over its neighbors. Quite impressive. We loved this town. More on the tour later,
when I have the maps accessible.
Presently, we are having a quick dinner in the Blue Lagoon Restaurant. This is a
place for comfort food, yet is a sit-down restaurant rather than a buffet. This is
a VERY nice element of the ship. A wonderful place to have simple food in a civilized
setting. My chicken sandwich should be arriving shortly. In the meantime, we are
enjoying chips and avocado dip. The Blue Lagoon is always open—the only dining option
around the clock other than room service. And, as with other restaurants, our bottle
of wine was easily retrieved, and we will enjoy the rest of it with our meal. The
music from the atrium below enhances the atmosphere. That’s another subject—there
certainly is a lot of live music on this ship.
A quick bedtime recollection of today’s visit to Palma de Mallorca. While planning
this cruise, we figured we’d need a break from shore excursions, as those in other
ports were 8 to 10 hours long, so we didn’t book one here. It was a good decision.
We ended up buying NCL’s transfers to town, which cost $10 per person. The transfer
was good for travel to and from the ship all day long, yet we decided to use it for
only one round trip. I believe we arrived sometime around 10:30 and were back onboard
The bus left us at a promenade by the sea across the street from the landmark Almudaina

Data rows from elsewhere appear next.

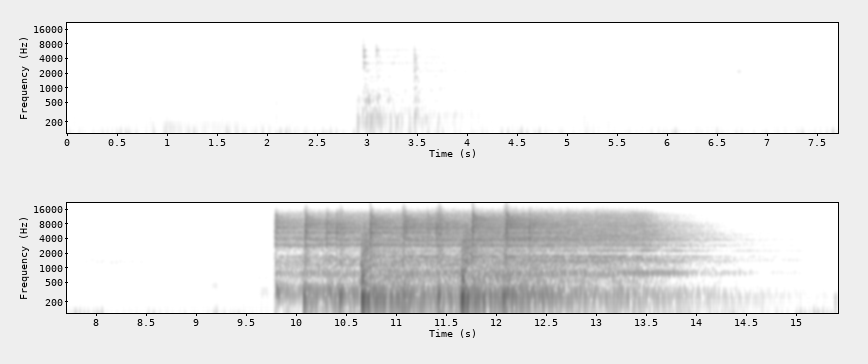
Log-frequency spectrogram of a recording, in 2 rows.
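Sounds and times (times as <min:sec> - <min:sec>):
drums with reverb: 0:09.8 - 0:14.2.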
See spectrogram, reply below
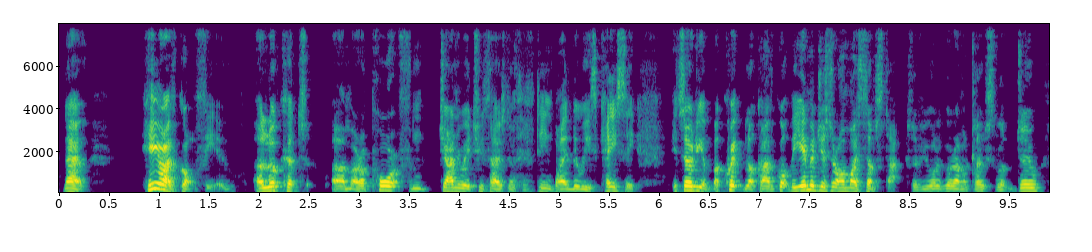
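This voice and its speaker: A man with a cold, sounding croaky, hosting an emphatic opinion commentary with sudden loud stresses. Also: medium pitch, lively intonation, quick pace. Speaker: channel host.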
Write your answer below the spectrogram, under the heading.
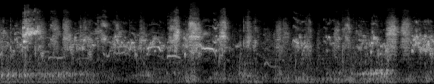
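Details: Budgies eating seeds while chirping: a dense chatter of overlapping high, scratchy chirps and squeaky notes from several birds, continuous throughout, with soft lower rustling.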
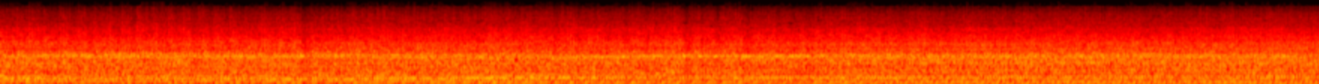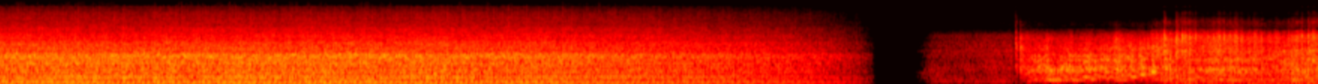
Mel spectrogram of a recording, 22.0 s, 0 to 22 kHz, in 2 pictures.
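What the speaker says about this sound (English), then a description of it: "The Deutz BF8M1015CP is a water-cooled, turbocharged V8 diesel engine engineered for heavy-duty industrial and mobile applications." A Deutz BF8M1015CP water-cooled turbocharged V8 diesel engine runs at a loud, steady idle, a dense continuous rumble that is cut off abruptly near the end and then restarts.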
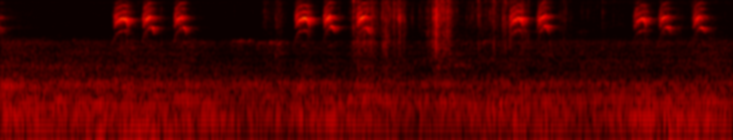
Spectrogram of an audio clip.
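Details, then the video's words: Sunbird some way off giving sharp, high chirps in small groups, mixed with soft fluttering wing sounds and a faint rushing noise. "Burung Kolibri gacor"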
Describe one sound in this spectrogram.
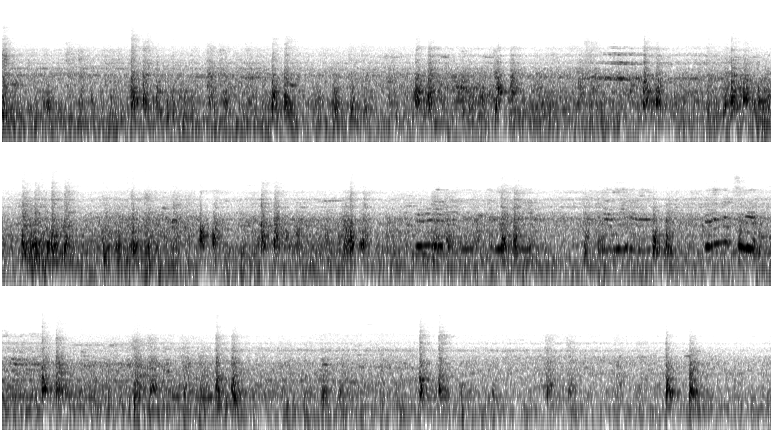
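Train wheels click and clatter over rail joints.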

Palace and Catedral de La Seu. The palace was an amazing piece of architecture with
columns, a man-made lake with a fountain and beautiful archways. We went further
into town by foot, seeing several town squares, government buildings, and narrow

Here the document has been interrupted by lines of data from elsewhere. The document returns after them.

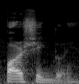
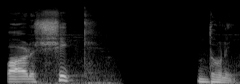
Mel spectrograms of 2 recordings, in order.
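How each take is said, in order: First: Said in the usual way. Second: পার্শ্বিক held up, long pause, ধ্বনি falling; slow dictation. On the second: Shown as a demonstration. Teacher dictating the third heading to the class, slow and broken up.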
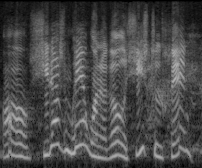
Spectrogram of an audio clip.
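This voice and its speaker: Dopey teen boy sidekick, very high bright voice, literal-minded, vintage radio comedy, faint hiss. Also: very animated, normal speed, heavily acted, poor audio. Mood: puzzled, whiny. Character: dim, deadpan, contrary teenage boy sidekick. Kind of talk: 1940s radio sitcom acting.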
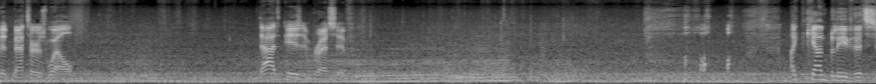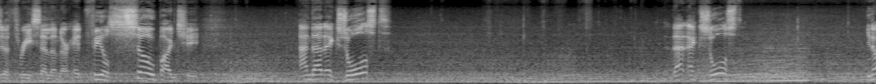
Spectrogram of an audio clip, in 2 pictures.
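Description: A car engine hums steadily inside the cabin and rises in pitch as it speeds up.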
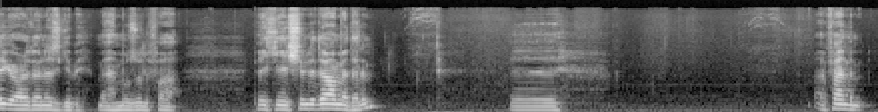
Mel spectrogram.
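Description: A middle-aged man speaks calmly and clearly into a close microphone, in short phrases with pauses.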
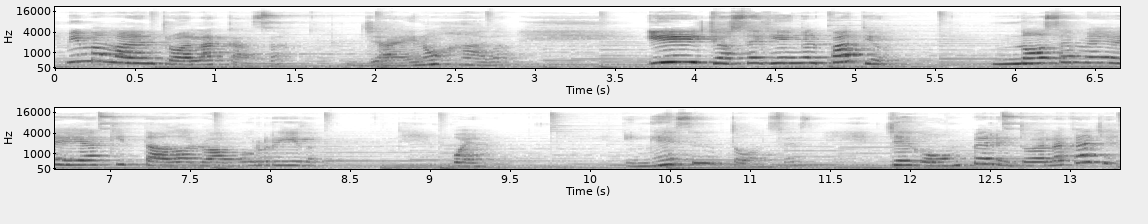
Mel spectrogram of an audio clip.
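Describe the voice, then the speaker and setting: Animated woman telling a children's story. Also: sits high, measured pace, pauses often, roomy sound, soft background music. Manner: lively, asks the children questions.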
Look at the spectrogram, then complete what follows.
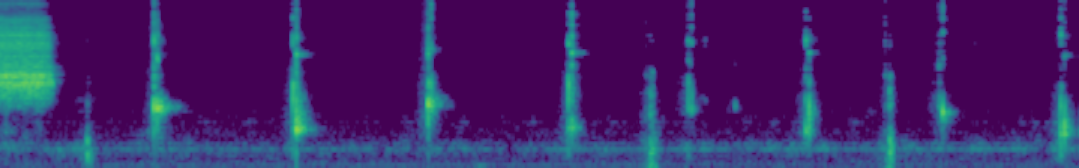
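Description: A short burst of hiss, then a run of sharp, light clicks and taps at irregular intervals, about one a second.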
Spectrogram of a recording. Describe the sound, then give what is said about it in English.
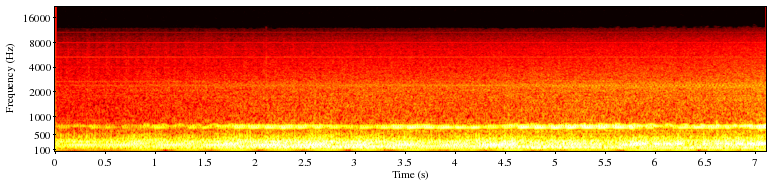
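The menacing sound effect of the atomic-powered submarine Nautilus in 20,000 Leagues Under the Sea, made by combining a soldering iron, a ball-peen hammer and a demagnetizer with the hum of a cymbal: a steady, droning metallic hum with a sustained mid-pitched tone over low rumbling layers, continuous for about seven seconds, no voices. “By combining the strange sounds of a soldering iron, a ball-peen hammer and a demagnetizer, with the hum of a cymbal, he cooked up the menacing sound of the atomic-powered submarine, the Nautilus, in 20,000 Leagues Under the Sea.”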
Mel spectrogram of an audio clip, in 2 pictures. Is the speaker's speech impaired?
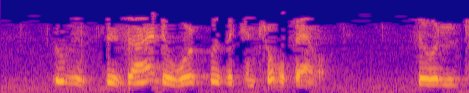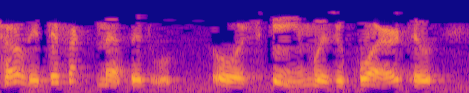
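Yes: stroke affecting throat muscles; then three more small strokes.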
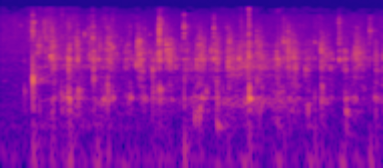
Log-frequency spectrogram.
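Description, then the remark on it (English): Coconut water sloshing and trickling out as the coconut is shaken, a continuous wet gurgle with small splashy bursts and no voices. “We should have picked one with less water.”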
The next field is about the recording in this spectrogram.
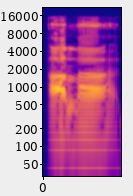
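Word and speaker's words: عَلَى: Kemudian ala, ain, jelaskan jangan sampai ala dengan hamzah, tapi dengan ain.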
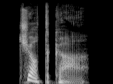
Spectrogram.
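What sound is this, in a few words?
"ciotka", Polish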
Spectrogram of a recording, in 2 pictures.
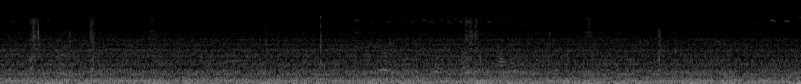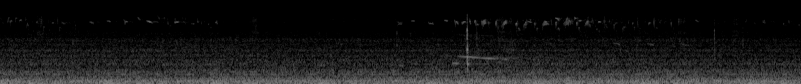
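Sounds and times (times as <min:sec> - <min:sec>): locomotive low rumble: 0:00.0 - 0:16.0
faint high chirping: 0:12.0 - 0:15.0.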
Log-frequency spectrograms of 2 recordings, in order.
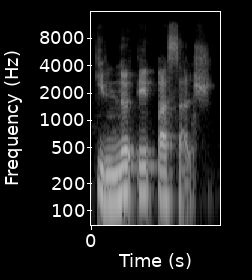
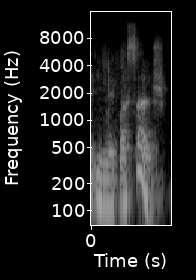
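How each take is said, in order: First: The 'ne' is a separate syllable before 'est'. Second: The 'ne' is contracted and joined to 'est'. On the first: The speaker calls it wrong. "it doesn't sound great" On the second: The speaker calls it right. "so instead they're going to say"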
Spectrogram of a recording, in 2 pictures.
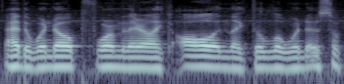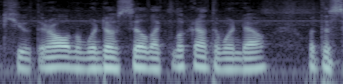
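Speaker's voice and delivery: usual speaking voice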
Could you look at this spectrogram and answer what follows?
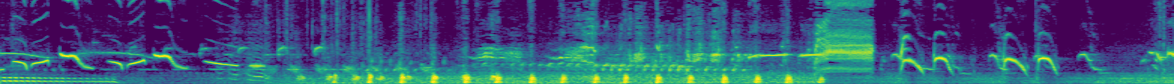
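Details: Tame, large-bodied Chinese hwamei kept as a cage bird. Short whistled phrases and a low drawn-out tone give way to a fast run of about twenty clipped, evenly repeated notes, then looping upslurred whistles.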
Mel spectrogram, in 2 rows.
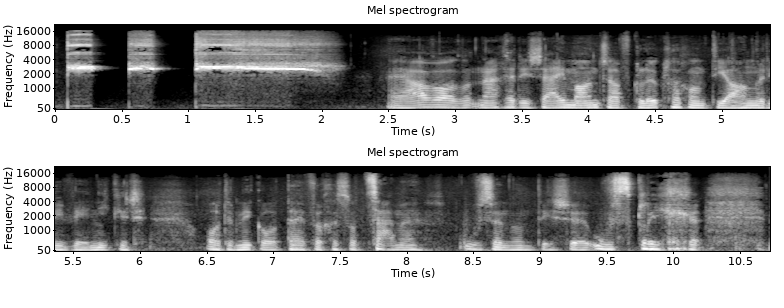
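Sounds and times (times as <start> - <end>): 
referee whistle blasts signalling the final whistle of a match: 0.0 - 2.2
speech: 2.6 - 10.7.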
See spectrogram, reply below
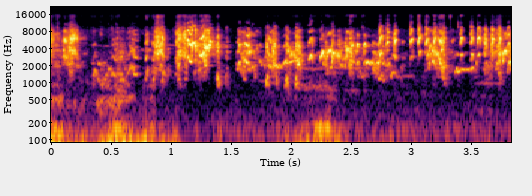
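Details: Budgerigars chirping: a continuous busy stream of high warbled chirps and scratchy chatter, with short notes overlapping steadily throughout.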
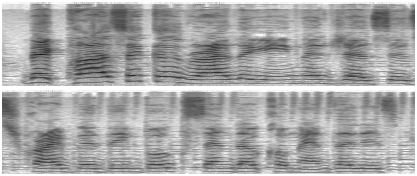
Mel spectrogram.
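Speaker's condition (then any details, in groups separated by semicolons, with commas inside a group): Cerebral palsy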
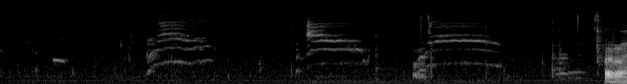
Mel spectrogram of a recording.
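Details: Young kittens, several cuddled on a lap during a morning syringe feeding of formula, 8 May 2018; three clear, wavering high meows about a second apart, each rising then falling, ending in a loud rustle with faint music.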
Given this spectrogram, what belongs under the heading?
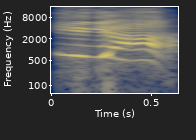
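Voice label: character voice damage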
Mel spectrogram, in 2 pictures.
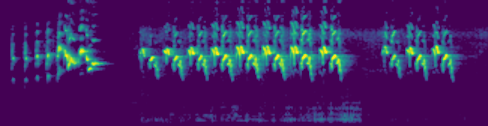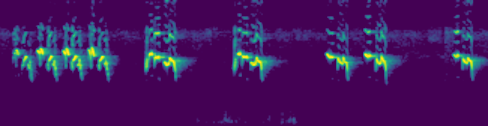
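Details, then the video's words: Sooty-headed bulbul fighting lure song meant to make caged birds sing readily: a fast rattling string of bubbly chirped notes, then shorter phrases of two or three whistles with gaps, low murmur underneath early on. "kutilang gacor TARUNG buat pancingan kutilang agar bunyi"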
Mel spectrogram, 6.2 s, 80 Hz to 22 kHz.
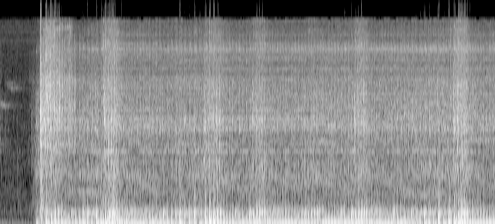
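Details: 1994 Honda XR100R single, start after carburetor rebuild, fuel on: one kick and it catches at once, settling into a steady, even popping idle with no misses or knocks; normal start and idle.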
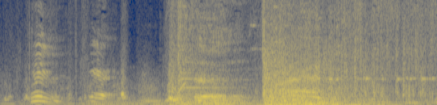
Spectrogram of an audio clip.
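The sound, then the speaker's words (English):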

streets. A highlight was a stroll down the Passeig del Born, with its combination
of modern restaurants and old buildings along a paved pedestrian path.
I am truly going to miss this ship. The layout is good, the food was excellent, décor
fabulous, and suite amenities impeccable. To the NCL-bashers: they don’t know what
they’re missing. In all fairness, as 700 passengers did not make the sailing, we
cannot properly judge the lack of wait times we had for dinner. Yet, most passengers
still gravitated toward the buffet. This was the only area that felt crowded. We
had such a great time that we made a $250 deposit on a future cruise. We have four
years to book it. By making the future cruise deposit onboard, we received a $100
shipboard credit. That pays for our specialty dining with $25 to spare.
Goodnight, my beautiful ship. We’ll miss you.
Sunday, April 25, 2010
Our last meal on the ship—scrambled eggs for me, mushroom omelet for Neil. At 8:00,
we will be escorted off the ship by our concierge, so we have less than 45 minutes
remaining on our beautiful Norwegian Jade.
So—we ended where we began—enjoying a meal in Cagney’s.